Protests overshadow Brazilian heroics

June 26, 2013

Inside the arena, glory. Outside of it: anarchy.

Brazil beat Uruguay 2-1 to advance to Sunday’s Confederations Cup final thanks to an 86th minute header from Paulinho. The hosts await the winner of Spain’s semifinal match against Italy match in Fortaleza (live, Thursday, 2 p.m. ET).

But the story of the day was not on the field: it was in the streets of Belo Horizonte, where protesters clashed with police, resulting in fires, tear gas and mayhem that quickly spread across the city. One marcher was reported in serious condition after toppling off a viaduct overpass. At least 13 marchers were arrested on various public order offenses.

Even with a one mile blockade, the violence could not be escaped in the confines of the Estadio Mineirao, as tear gas and smoke wafted over the walls and settled onto the field and the fans. One reporter witnessed police repelling marchers by lobbing tear gas into what appeared to be mostly nonviolent yet menacing demonstrations, at points, Molotov cocktails were thrown at the police and army forces outside the stadium grounds. Three buildings, housing furniture and car dealerships, were torched.
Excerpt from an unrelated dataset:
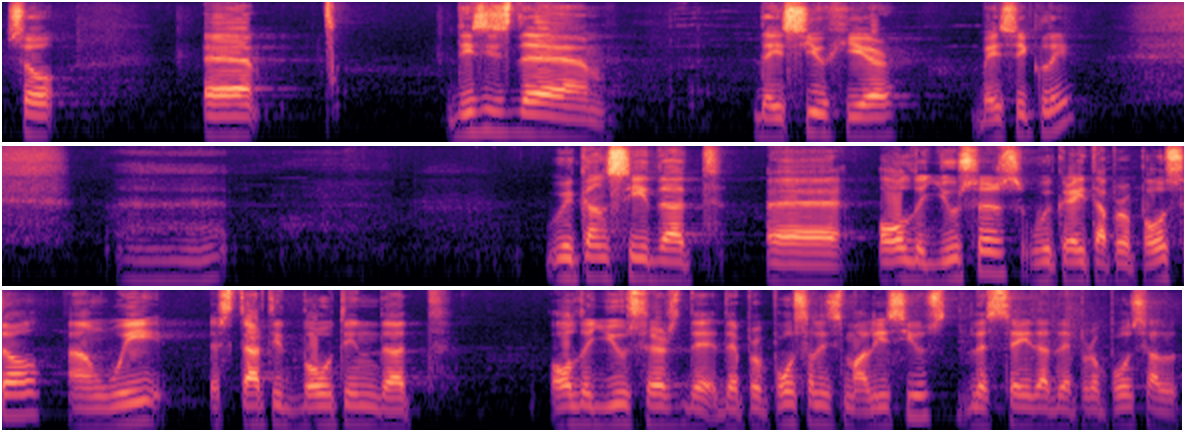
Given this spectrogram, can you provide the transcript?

Fires burned around the grounds well into the night.


The protests were not confined to Belo Horizonte; Brasilia saw demonstrators kick soccer balls into the reflecting pools surrounding the Congressional Building; Recife saw marches through the center of town; while Rio and Porto Allegre also saw small demonstrations.

Neymar (L) helped deliver the game-winning goal for Brazil against Uruguay (Photo: Ueslei Marcelino/Reuters).  

But the epicenter was here, and the focus was on this game.

The Confederations Cup has become a symbol of corruption and waste, and the chants – asking for “FIFA-standard” schools and hospitals – have been cutting. The government, despite days of backpedalling, seems to have no idea how to defuse the tensions, and every time the police and protesters have clashed, it seems to result in mayhem. As the night fell, police were predicting a riot would break out around the Mineirao.

On the field, the action was far less intense. It was a sloppy game, with both teams looking haggard and weary. Both teams failed to create enough chances, and when they had them, they failed to capitalize more often than not.

Uruguay should have seized the lead in the 14th minute after David Luiz foolishly manhandled Diego Lugano, giving referee Enrique Osses no choice but to point to the spot. Diego Forlan stepped up, fired low and hard to the near post – and was stunned to see Julio Cesar make a brilliant, diving save. It was a spectacular piece of goalkeeping and it instantly changed the tenor of the game.

Brazil began to press, and while Edinson Cavani did a fine job as the first defender on Neymar, the hosts’ possession began to wear on Uruguay. Finally, in the 41st, he would break free of the back line, fire on keeper Fernando Muslera and force the Galatasaray man to parry right into the path of Fred. Despite a miskick, he beat Diego Godin on the line to break the deadlock.

But right after the break, some ramshackle defending by Brazil allowed Uruguay back into the game. David Luiz attempted to clear a shot by Luis Suarez out of his own area. Instead, David Luiz ripped it off the back of a teammate Thiago Silva. Unfortunately for the hosts, Silva then played a slack ball in the direction of Marcelo, allowing Cavani to nip in, and fire a left-footed blast to the far post.

From there, the game wandered as the smoke continued to waft over the walls. Brazil enjoyed more of the possession but seemed to have fewer ideas about what to do with it, with most shots taken from range failing to trouble Muslera in the slightest.

It wasn’t until a late corner that Brazil were able to seal their destiny. Crossed in by Neymar, Paulinho beat Martin Caceras at the back post and delivered a textbook header into the net. It was a bitter blow for the Uruguayans, but probably a well-deserved result. Aside from his goal, Cavani had done little, and Suarez was totally taken out of the match by a tough-tackling midfield.

As it was, Cavani and Luiz Gustavo were lucky to have remained on the field for the entire match. Cavani caught Dani Alves with an errant elbow – unintentionally, but surely – and had already been warned. Luiz Gustavo would later make an explicit tackle on Cristian Rodriguez that channeled some by Nigel de Jong. He too was only cautioned.

Uruguay now has the joyless task of facing Thursday’s loser in the third-place game Sunday in Salvador. Brazil have a chance to face Spain, and set up what would be a clash between the consensus two best teams in the world.

But far, far bigger questions remain. Given the mayhem that surrounded a game featuring their own team, can Brazil guarantee their visitors’ safety next year at the World Cup? Can the protests be defused – or can the police, who have shown a penchant for overreaction – be reined in? Only time will tell.

As the night wore on in Belo Horizonte, one thing was clear: the streets were getting worse, and the end to the violence that has paralyzed this nation was nowhere in sight.